● **What you have to do**: Leaving out the pictures, write the following records exactly as they read.

[Stored data]
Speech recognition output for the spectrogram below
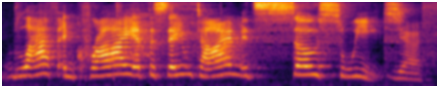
laugh and cry at the same time. It's so sweet. Yes.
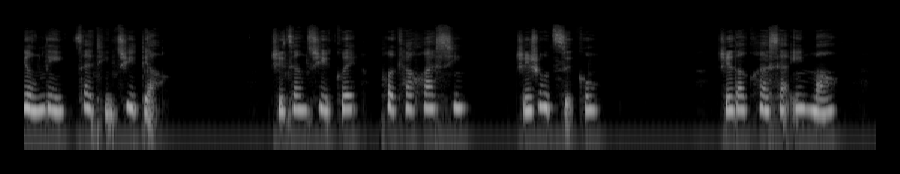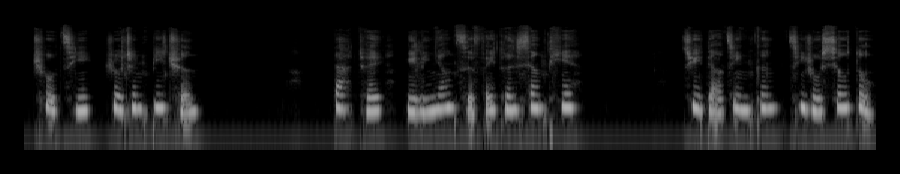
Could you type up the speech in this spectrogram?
用力再挺巨屌，直将巨龟破开花心，直入子宫，直到胯下阴毛。触及若真逼唇，大腿与林娘子肥臀相贴，巨屌茎根进入修洞，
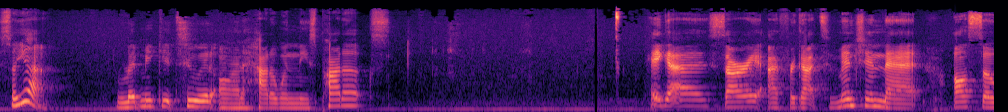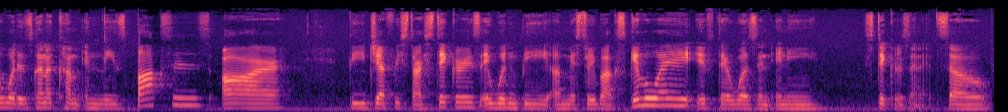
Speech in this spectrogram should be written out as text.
so yeah, let me get to it on how to win these products. Hey guys, sorry I forgot to mention that also what is going to come in these boxes are the Jeffree Star stickers. It wouldn't be a mystery box giveaway if there wasn't any stickers in it. So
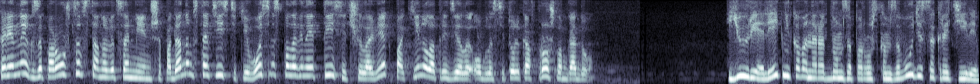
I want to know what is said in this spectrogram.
Коренных запорожцев становится меньше. По данным статистики, 8,5 тысяч человек покинуло пределы области только в прошлом году. Юрия Летникова на родном запорожском заводе сократили,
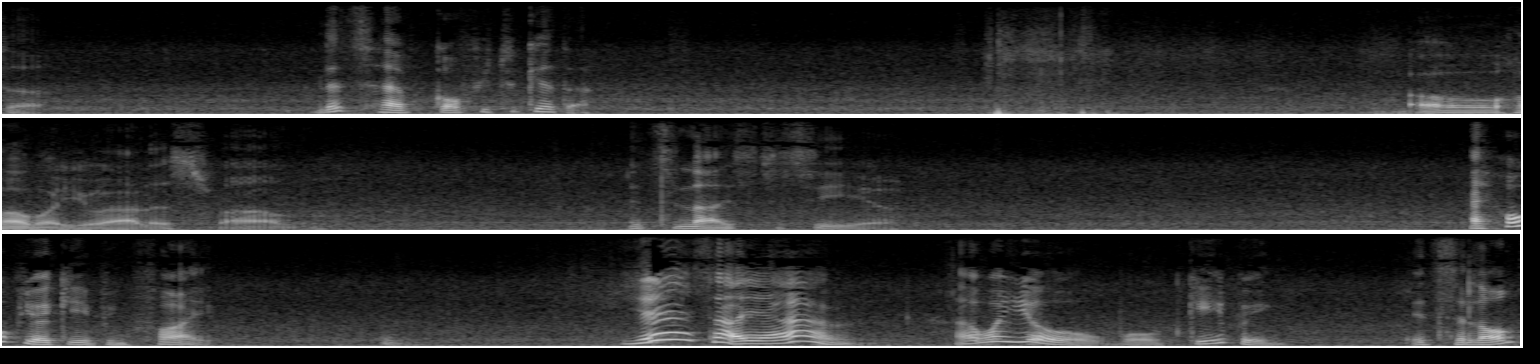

● **Solution to the exercise**:
Speech recognition output for the spectrogram below
laugh and cry at the same time. It's so sweet. Yes.
Could you type up the speech in this spectrogram?
用力再挺巨屌，直将巨龟破开花心，直入子宫，直到胯下阴毛。触及若真逼唇，大腿与林娘子肥臀相贴，巨屌茎根进入修洞，
Speech in this spectrogram should be written out as text.
so yeah, let me get to it on how to win these products. Hey guys, sorry I forgot to mention that also what is going to come in these boxes are the Jeffree Star stickers. It wouldn't be a mystery box giveaway if there wasn't any stickers in it. So
I want to know what is said in this spectrogram.
Коренных запорожцев становится меньше. По данным статистики, 8,5 тысяч человек покинуло пределы области только в прошлом году. Юрия Летникова на родном запорожском заводе сократили,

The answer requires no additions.